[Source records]

--- START ---

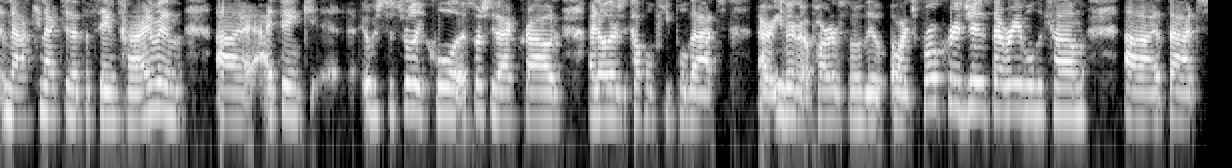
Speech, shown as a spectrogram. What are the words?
not connected at the same time. And uh, I think it was just really cool, especially that crowd. I know there's a couple people that are even a part of some of the large brokerages that were able to come uh, that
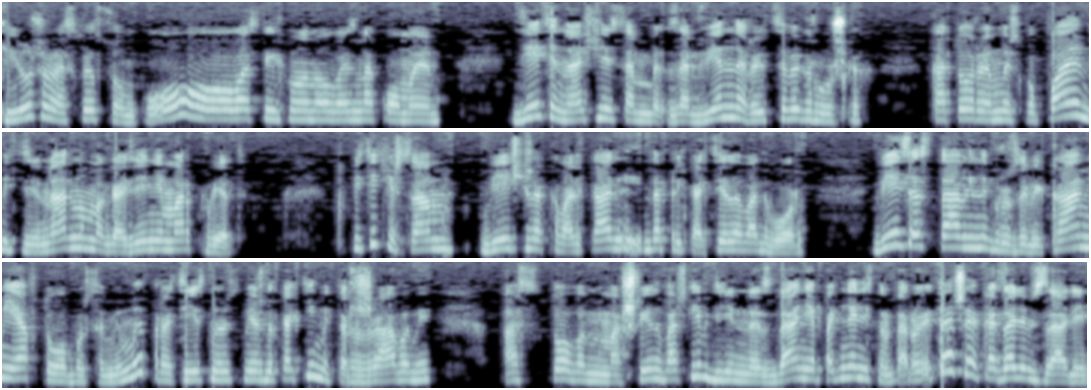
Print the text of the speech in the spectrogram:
Кирюша раскрыл сумку. «О!» — воскликнула новая знакомая. Дети начали забвенно рыться в игрушках, которые мы скупаем в ветеринарном магазине «Марквет». К пяти часам вечера кавалькада прикатила во двор. Весь заставленный грузовиками и автобусами. Мы протиснулись между какими-то ржавыми, остовами машин, вошли в длинное здание, поднялись на второй этаж и оказались в зале.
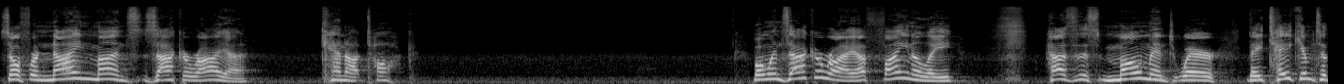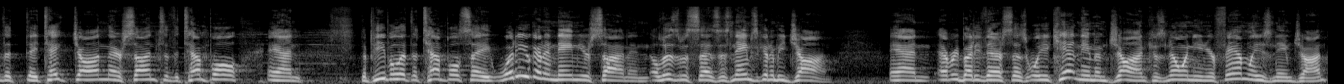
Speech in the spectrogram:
So for nine months, Zechariah cannot talk. But when Zechariah finally has this moment where they take him to the, they take John, their son, to the temple, and the people at the temple say, What are you going to name your son? And Elizabeth says, His name's going to be John. And everybody there says, Well, you can't name him John because no one in your family is named John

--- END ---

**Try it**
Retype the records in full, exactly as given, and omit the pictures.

**Solution to the problem**
Speech, shown as a spectrogram. What are the words?
not connected at the same time. And uh, I think it was just really cool, especially that crowd. I know there's a couple people that are even a part of some of the large brokerages that were able to come uh, that
Print the text of the speech in the spectrogram:
Кирюша раскрыл сумку. «О!» — воскликнула новая знакомая. Дети начали забвенно рыться в игрушках, которые мы скупаем в ветеринарном магазине «Марквет». К пяти часам вечера кавалькада прикатила во двор. Весь заставленный грузовиками и автобусами. Мы протиснулись между какими-то ржавыми, остовами машин, вошли в длинное здание, поднялись на второй этаж и оказались в зале.
Speech in the spectrogram:
So for nine months, Zechariah cannot talk. But when Zechariah finally has this moment where they take him to the, they take John, their son, to the temple, and the people at the temple say, What are you going to name your son? And Elizabeth says, His name's going to be John. And everybody there says, Well, you can't name him John because no one in your family is named John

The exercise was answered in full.